Identifying determinants of cultural distance to overcome barriers
Cultural distance between groups has important economic consequences. Ethno-linguistic fragmentation, for example, has been shown to reduce the provision of public goods, reduce social capital formation and increase the likelihood of conflict. This could ultimately reduce the gains to ethnic minorities of ‘moving to opportunity’ if the gains from neighbourhood effects are reduced by the negative economic consequences of increased social tensions. In addition, these outcomes worsen when cultural differences across ethnic groups are greater.
Measuring cultural distance is crucial but has received limited attention in literature. This research focuses on attitudes of ethnic groups towards other ones; more specifically on attitudes towards African-Americans and other ethnic minorities in the USA over a long period of history. The study does this by examining a historical collection of digitised newspapers, using machine-learning methods to identify attitudes from textual data. The measures will show how attitudes evolve across states and counties over time and the main determinants in their shifts.
Historically, ethnic tensions have been an important barrier to economic and financial development. This research hopes to shed light on ethnic frictions at a time when the US was a developing country, as well as the determinants and shifts in these attitudes in relation to the economic and financial development of the nation.

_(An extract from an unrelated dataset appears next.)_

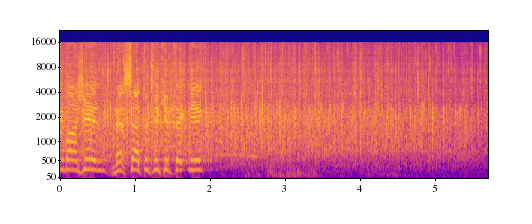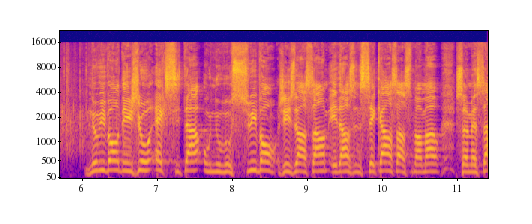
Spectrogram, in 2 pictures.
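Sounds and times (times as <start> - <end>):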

The findings will have important lessons for the economic development of countries more generally.
Shikhar Singla, PhD student, Finance, graduating class 2021, London Business School
Mayukh Mukhopadhyay is a PhD student, Finance, graduating class 2023 at London Business School. Mayukh’s research focuses on empirical corporate finance and applied microeconomics, with a focus on large and unstructured datasets and machine-learning methods to answer questions in these areas.